[Source records]
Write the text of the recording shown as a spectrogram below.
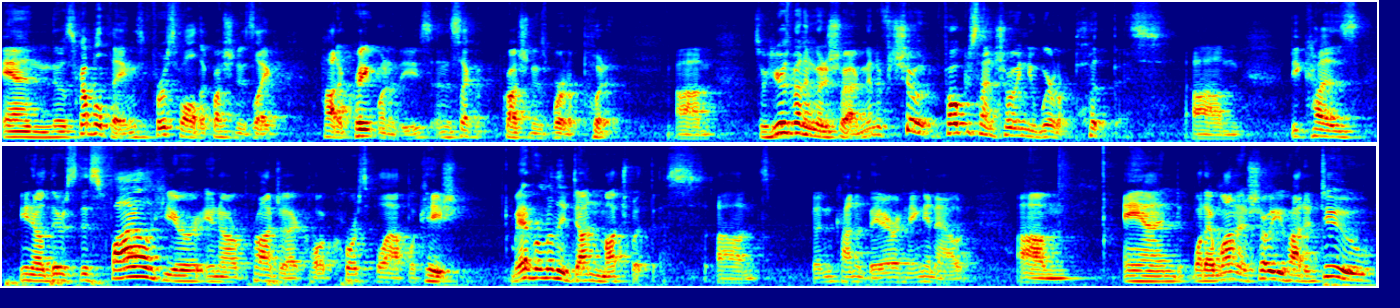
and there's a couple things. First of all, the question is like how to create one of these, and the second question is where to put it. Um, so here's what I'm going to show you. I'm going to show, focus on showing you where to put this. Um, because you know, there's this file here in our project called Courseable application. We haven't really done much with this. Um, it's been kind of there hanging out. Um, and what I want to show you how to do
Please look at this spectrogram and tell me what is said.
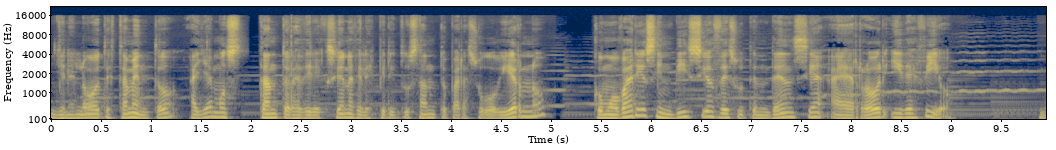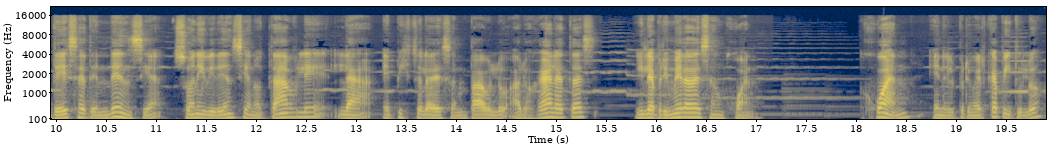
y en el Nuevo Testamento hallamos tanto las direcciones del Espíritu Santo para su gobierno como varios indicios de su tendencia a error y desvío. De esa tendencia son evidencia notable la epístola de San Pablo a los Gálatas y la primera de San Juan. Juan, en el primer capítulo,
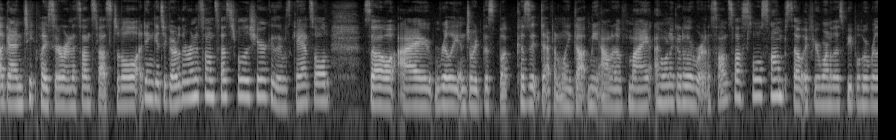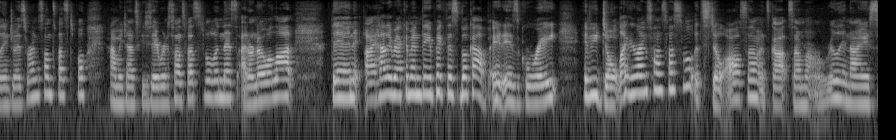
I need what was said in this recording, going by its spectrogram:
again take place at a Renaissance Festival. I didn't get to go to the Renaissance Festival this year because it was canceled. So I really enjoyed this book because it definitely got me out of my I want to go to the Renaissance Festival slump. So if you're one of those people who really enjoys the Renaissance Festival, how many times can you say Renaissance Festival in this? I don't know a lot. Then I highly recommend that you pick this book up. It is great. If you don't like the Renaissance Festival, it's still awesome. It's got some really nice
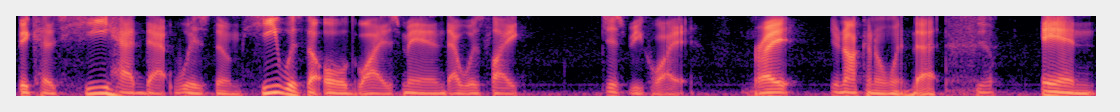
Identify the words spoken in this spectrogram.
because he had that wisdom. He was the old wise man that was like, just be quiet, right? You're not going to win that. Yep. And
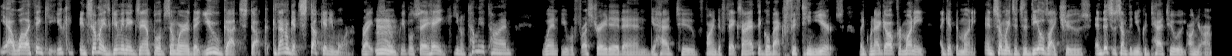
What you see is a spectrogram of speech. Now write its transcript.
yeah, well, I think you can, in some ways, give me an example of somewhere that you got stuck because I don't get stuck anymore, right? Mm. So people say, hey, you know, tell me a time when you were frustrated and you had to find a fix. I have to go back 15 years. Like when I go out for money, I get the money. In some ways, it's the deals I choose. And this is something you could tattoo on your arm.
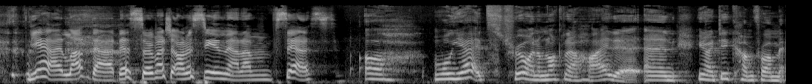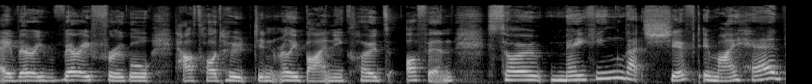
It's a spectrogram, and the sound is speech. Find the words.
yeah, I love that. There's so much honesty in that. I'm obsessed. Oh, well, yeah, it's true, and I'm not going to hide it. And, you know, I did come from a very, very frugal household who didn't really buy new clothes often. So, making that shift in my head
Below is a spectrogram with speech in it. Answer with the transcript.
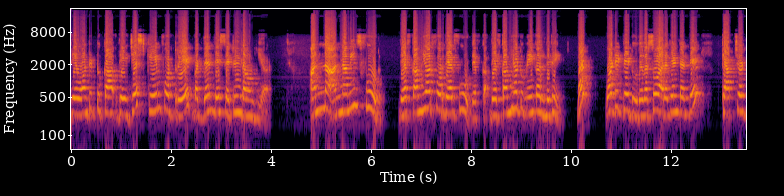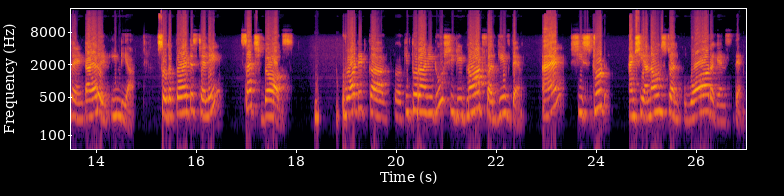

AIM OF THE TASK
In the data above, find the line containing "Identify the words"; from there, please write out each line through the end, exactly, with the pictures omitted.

SOLUTION
Identify the words spoken in this spectrogram.
because he had that wisdom. He was the old wise man that was like, just be quiet, right? You're not going to win that. Yep. And
What you see is a spectrogram of speech. Now write its transcript.
yeah, well, I think you can, in some ways, give me an example of somewhere that you got stuck because I don't get stuck anymore, right? Mm. So people say, hey, you know, tell me a time when you were frustrated and you had to find a fix. I have to go back 15 years. Like when I go out for money, I get the money. In some ways, it's the deals I choose. And this is something you could tattoo on your arm.
It's a spectrogram, and the sound is speech. Find the words.
yeah, I love that. There's so much honesty in that. I'm obsessed. Oh, well, yeah, it's true, and I'm not going to hide it. And, you know, I did come from a very, very frugal household who didn't really buy new clothes often. So, making that shift in my head
Below is a spectrogram with speech in it. Answer with the transcript.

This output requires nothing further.